Segment Start: RECORDS FOR THIS EXERCISE

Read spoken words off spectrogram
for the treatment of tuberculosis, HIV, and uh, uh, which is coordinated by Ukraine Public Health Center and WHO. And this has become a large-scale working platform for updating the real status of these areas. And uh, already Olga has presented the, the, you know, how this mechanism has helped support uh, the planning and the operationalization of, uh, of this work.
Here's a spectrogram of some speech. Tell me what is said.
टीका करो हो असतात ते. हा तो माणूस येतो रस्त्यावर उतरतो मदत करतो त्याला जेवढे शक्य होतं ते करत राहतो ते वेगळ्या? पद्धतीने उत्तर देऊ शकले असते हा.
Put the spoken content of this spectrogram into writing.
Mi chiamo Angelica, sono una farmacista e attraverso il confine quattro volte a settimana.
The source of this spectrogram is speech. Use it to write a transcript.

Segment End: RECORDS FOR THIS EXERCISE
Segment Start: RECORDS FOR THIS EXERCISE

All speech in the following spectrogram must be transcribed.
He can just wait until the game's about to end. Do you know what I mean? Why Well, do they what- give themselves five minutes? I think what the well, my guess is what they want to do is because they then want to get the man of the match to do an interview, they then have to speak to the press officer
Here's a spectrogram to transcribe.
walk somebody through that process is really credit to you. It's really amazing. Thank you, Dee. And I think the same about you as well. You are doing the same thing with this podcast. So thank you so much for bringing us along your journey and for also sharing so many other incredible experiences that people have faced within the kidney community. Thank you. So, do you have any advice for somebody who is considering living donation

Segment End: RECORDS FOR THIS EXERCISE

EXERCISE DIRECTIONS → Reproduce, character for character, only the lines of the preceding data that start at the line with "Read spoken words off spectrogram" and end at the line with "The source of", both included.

ANSWER SECTION →
Read spoken words off spectrogram
for the treatment of tuberculosis, HIV, and uh, uh, which is coordinated by Ukraine Public Health Center and WHO. And this has become a large-scale working platform for updating the real status of these areas. And uh, already Olga has presented the, the, you know, how this mechanism has helped support uh, the planning and the operationalization of, uh, of this work.
Here's a spectrogram of some speech. Tell me what is said.
टीका करो हो असतात ते. हा तो माणूस येतो रस्त्यावर उतरतो मदत करतो त्याला जेवढे शक्य होतं ते करत राहतो ते वेगळ्या? पद्धतीने उत्तर देऊ शकले असते हा.
Put the spoken content of this spectrogram into writing.
Mi chiamo Angelica, sono una farmacista e attraverso il confine quattro volte a settimana.
The source of this spectrogram is speech. Use it to write a transcript.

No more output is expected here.